◆ SUPPLIED ENTRIES
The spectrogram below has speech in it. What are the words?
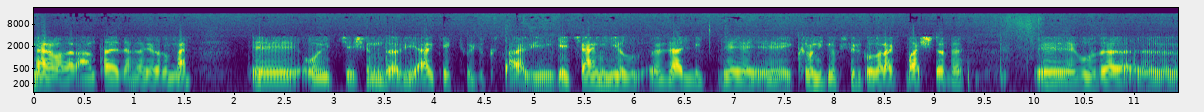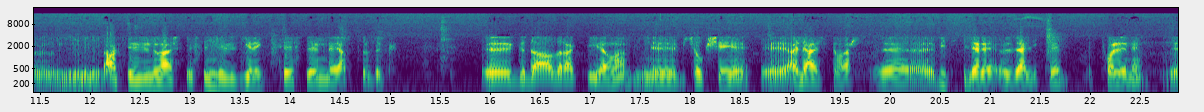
Merhabalar Antalya'dan arıyorum ben. E, 13 yaşında bir erkek çocuk sahibiyim. Geçen yıl özellikle e, kronik öksürük olarak başladı. E, burada e, Akdeniz Üniversitesi'nde biz gerekli testlerini de yaptırdık e, gıda olarak değil ama e, birçok şeye e, alerjisi var. E, bitkilere özellikle polene. E,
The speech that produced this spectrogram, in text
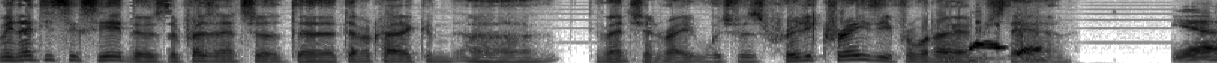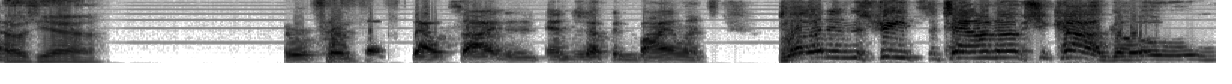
I mean, 1968. There was the presidential, the Democratic uh, convention, right, which was pretty crazy, from what I understand. Yeah, That was yeah. there were protests outside, and it ended up in violence. Blood in the streets, the town of Chicago.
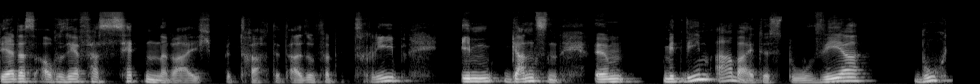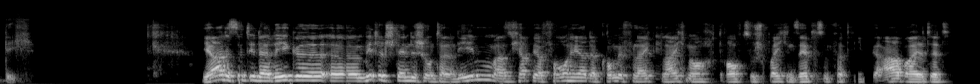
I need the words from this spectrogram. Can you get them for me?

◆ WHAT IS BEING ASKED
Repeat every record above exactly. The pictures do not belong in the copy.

◆ TASK ANSWER
The spectrogram below has speech in it. What are the words?
Merhabalar Antalya'dan arıyorum ben. E, 13 yaşında bir erkek çocuk sahibiyim. Geçen yıl özellikle e, kronik öksürük olarak başladı. E, burada e, Akdeniz Üniversitesi'nde biz gerekli testlerini de yaptırdık e, gıda olarak değil ama e, birçok şeye e, alerjisi var. E, bitkilere özellikle polene. E,
The speech that produced this spectrogram, in text
I mean, 1968. There was the presidential, the Democratic uh, convention, right, which was pretty crazy, from what I understand. Yeah, That was yeah. there were protests outside, and it ended up in violence. Blood in the streets, the town of Chicago.
I need the words from this spectrogram. Can you get them for me?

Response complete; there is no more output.